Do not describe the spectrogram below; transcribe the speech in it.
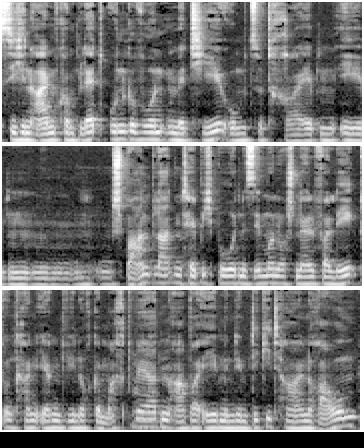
sich in einem komplett ungewohnten Metier umzutreiben. Eben Spanplatten-Teppichboden ist immer noch schnell verlegt und kann irgendwie noch gemacht werden, aber eben in dem digitalen Raum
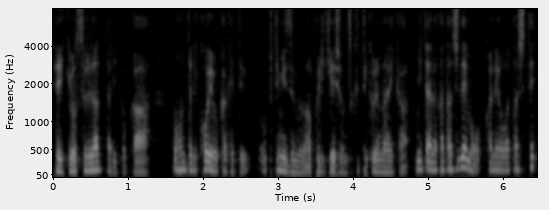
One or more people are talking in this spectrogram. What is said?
提供するだったりとか、もう本当に声をかけて、オプティミズムのアプリケーションを作ってくれないか、みたいな形でもお金を渡して、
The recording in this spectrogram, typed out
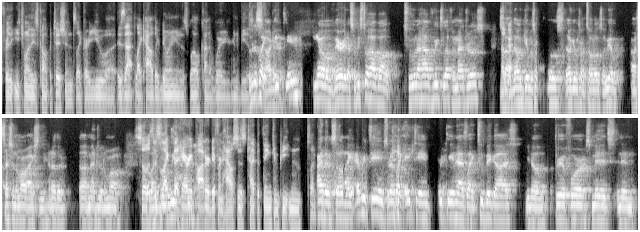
for the, each one of these competitions. Like, are you? Uh, is that like how they're doing it as well? Kind of where you're going to be as so a starter? Like 18, you know, varied. So we still have about two and a half weeks left of mat drills. So okay. they'll give us our totals. They'll give us our totals. So we have our session tomorrow, actually, another uh, drill tomorrow. So, so is like, this like know, the Harry Potter different houses type of thing competing? It's like kind of. So like every team, so there's like eight teams. Every team has like two big guys, you know, three or four mids, and then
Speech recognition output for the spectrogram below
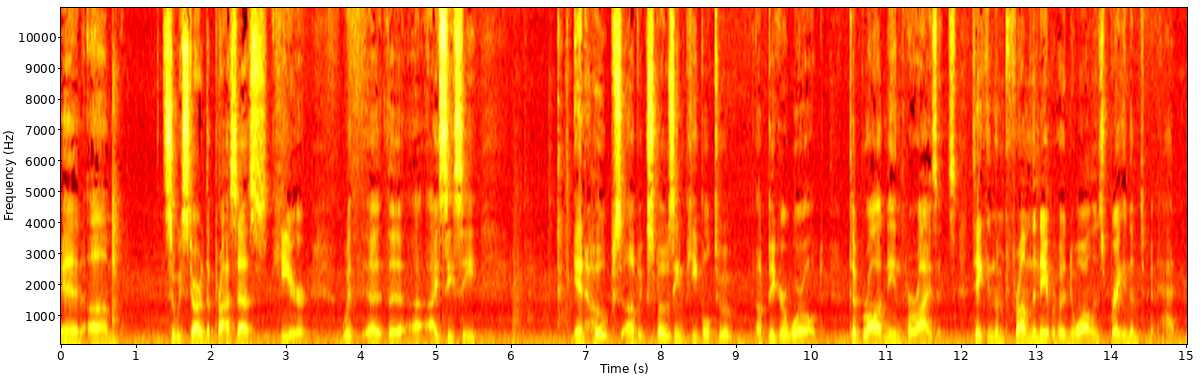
And um, so we started the process here with uh, the uh, ICC in hopes of exposing people to a, a bigger world, to broadening the horizons, taking them from the neighborhood of New Orleans, bringing them to Manhattan.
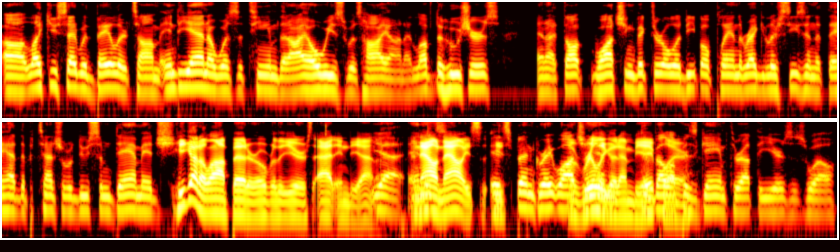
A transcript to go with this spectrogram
uh, like you said with Baylor, Tom, Indiana was a team that I always was high on. I loved the Hoosiers, and I thought watching Victor Oladipo play in the regular season that they had the potential to do some damage. He got a lot better over the years at Indiana. Yeah, and, and now now he's it's he's been great watching really him good NBA develop player. his game throughout the years as well.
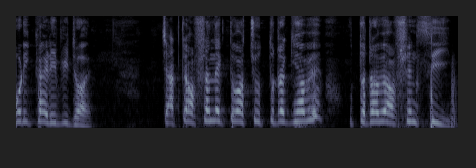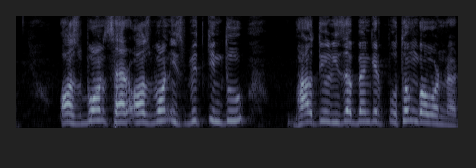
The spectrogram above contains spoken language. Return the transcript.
পরীক্ষায় রিপিট হয়। চারটে অপশান দেখতে পাচ্ছ, উত্তরটা কী হবে? উত্তরটা হবে option C Osborne sir Osborne Smith কিন্তু ভারতীয় রিজার্ভ ব্যাংকের প্রথম গভর্নর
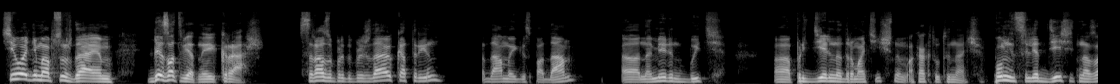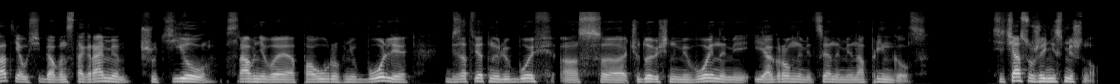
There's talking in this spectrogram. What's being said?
Сегодня мы обсуждаем безответный краш. Сразу предупреждаю, Катрин, дамы и господа, э, намерен быть предельно драматичным, а как тут иначе? Помнится, лет 10 назад я у себя в Инстаграме шутил, сравнивая по уровню боли безответную любовь э, с чудовищными войнами и огромными ценами на Принглс. Сейчас уже не смешно.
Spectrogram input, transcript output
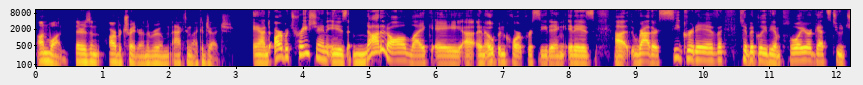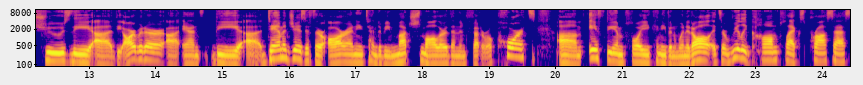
on one. There's an arbitrator in the room acting like a judge. And arbitration is not at all like a uh, an open court proceeding. It is uh, rather secretive. Typically, the employer gets to choose the uh, the arbiter, uh, and the uh, damages, if there are any, tend to be much smaller than in federal courts. Um, if the employee can even win at all, it's a really complex process.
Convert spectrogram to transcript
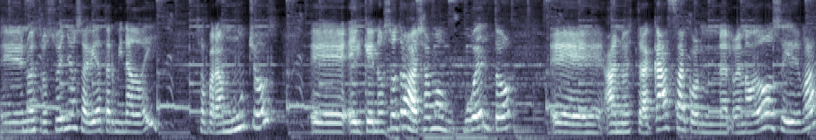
eh, nuestro sueño se había terminado ahí. O sea, para muchos, eh, el que nosotros hayamos vuelto eh, a nuestra casa con el Renault 12 y demás,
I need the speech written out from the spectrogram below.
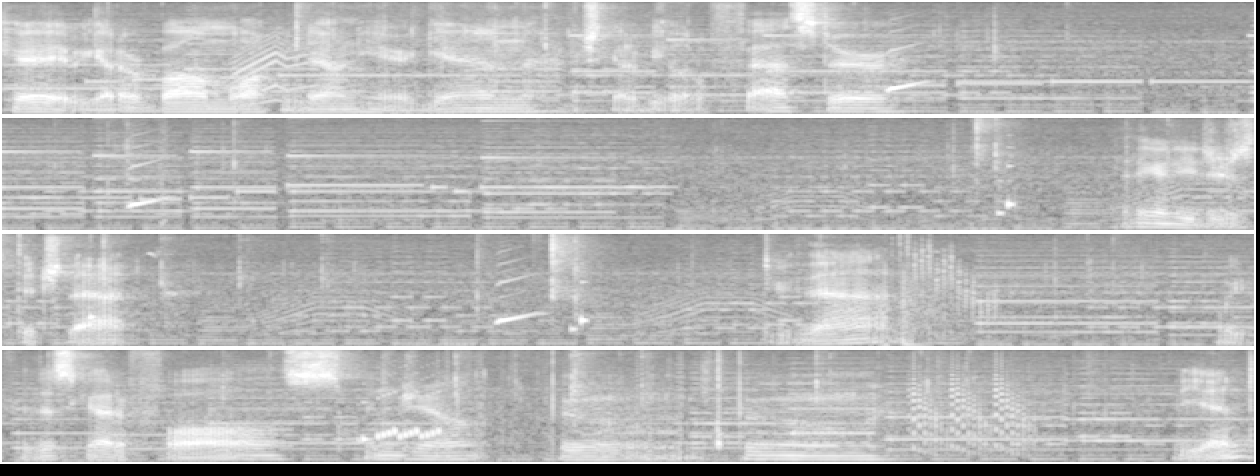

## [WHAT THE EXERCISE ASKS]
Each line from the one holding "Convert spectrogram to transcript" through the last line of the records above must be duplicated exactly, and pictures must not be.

## [EXPECTED OUTPUT]
Convert spectrogram to transcript
eh, nuestro sueño se había terminado ahí. O sea, para muchos, eh, el que nosotros hayamos vuelto eh, a nuestra casa con el Renault 12 y demás,
I need the speech written out from the spectrogram below.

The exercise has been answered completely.